This anti–New Deal movement was a coalition of multiple groups: business Republicans like Robert A. Taft and Raymond E. Baldwin; conservative Democrats like Josiah Bailey, Al Smith and John W. Davis; libertarians like H. L. Mencken and Garet Garrett and mass media tycoons like William Randolph Hearst and Colonel Robert R. McCormick.

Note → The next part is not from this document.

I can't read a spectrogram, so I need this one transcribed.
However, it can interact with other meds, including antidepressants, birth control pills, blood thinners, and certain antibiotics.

Of all the misascriptions of the word 'conservative' during the last four years, the most amusing, in an historical light, is surely the application of 'conservative' to the last-named. For in America throughout the twentieth century, and including four substantial wars abroad, conservatives had been steadfastly the voices of non-inflationary military budgets, and of an emphasis on trade in the world instead of American nationalism. In the two World Wars, in Korea, and in Viet Nam, the leaders of American entry into war were such renowned liberal-progressives as Woodrow Wilson, Franklin Roosevelt, Harry Truman and John F. Kennedy. In all four episodes conservatives, both in the national government and in the rank and file, were largely hostile to intervention; were isolationists indeed.
Jeff Riggenbach argues that some members of the Old Right were actually classical liberals and "were accepted members of the 'Left' before 1933. Yet, without changing any of their fundamental views, all of them, over the next decade, came to be thought of as exemplars of the political 'Right.'"

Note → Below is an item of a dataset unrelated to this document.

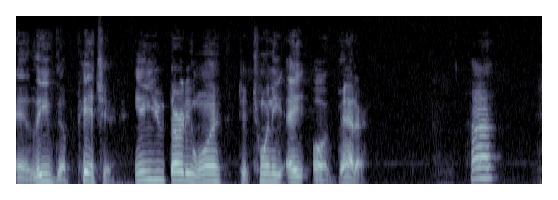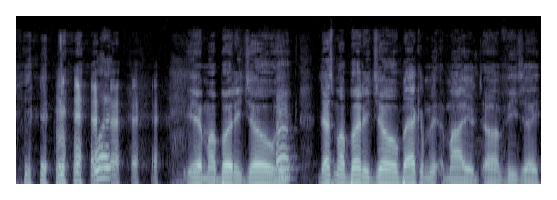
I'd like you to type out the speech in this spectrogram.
and leave the pitcher NU 31 to 28 or better. Huh? what? Yeah, my buddy Joe. he- that's my buddy Joe back in my uh, VJ.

While outsiders thought Taft was the epitome of conservative Republicanism, inside the party he was repeatedly criticized by hard-liners who were alarmed by his sponsorship of New Deal-like programs, especially federal housing for the poor, and federal aid to public schools. The real estate lobby was especially fearful about public housing. Senator Kenneth Wherry discerned a "touch of socialism" in Taft, while his Ohio colleague Senator John Bricker speculated that perhaps the "socialists have gotten to Bob Taft." This distrust on the right hurt Taft's 1948 presidential ambitions.
The Southern Agrarian wing drew on some of the values and anxieties being articulated on the anti-modern right, including the desire to retain the social authority and defend the autonomy of the American states and regions, especially the South. Donald Davidson was one of the most politically active of the agrarians, especially in his criticisms of the TVA in his native Tennessee. As Murphy (2001) shows, the Southern Agrarians articulated old values of Jeffersonian Democracy:

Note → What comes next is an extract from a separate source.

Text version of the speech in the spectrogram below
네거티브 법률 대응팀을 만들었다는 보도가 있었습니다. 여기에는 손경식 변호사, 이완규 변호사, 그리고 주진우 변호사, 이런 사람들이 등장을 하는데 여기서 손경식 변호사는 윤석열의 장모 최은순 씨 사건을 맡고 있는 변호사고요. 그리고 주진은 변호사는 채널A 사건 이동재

Rejected industrial capitalism and the culture it produced. In I'll Take My Stand they called for a return to the small-scale economy of rural America as a means to preserve the cultural amenities of the society they knew. Ransom and Tate believed that only by arresting the progress of industrial capitalism and its imperatives of science and efficiency could a social order capable of fostering and validating humane values and traditional religious faith be preserved. Skeptical and unorthodox themselves, they admired the capacity of orthodox religion to provide surety in life.
Paleoconservatives and paleolibertarians are often considered the successors and torchbearers of the Old Right view in the late-20th century and the 21st century. Both of these groups often rally behind Old Right slogans such as "America First" while sharing similar views to the Old Right opposition to the New Deal and involvement in The Second World War against Hitler, (including Old Right objections to economic programs and loans of naval equipment) to supply England, through the famous 'Blitz' of 1941 'Britain's Finest Hour', viewing such international involvement as likely to involve the US further. Recently, it has been suggested that some of the ideas of the Old Right have seen a resurgence in the 2008 presidential campaign of Ron Paul and the 2016 presidential campaign of Donald Trump.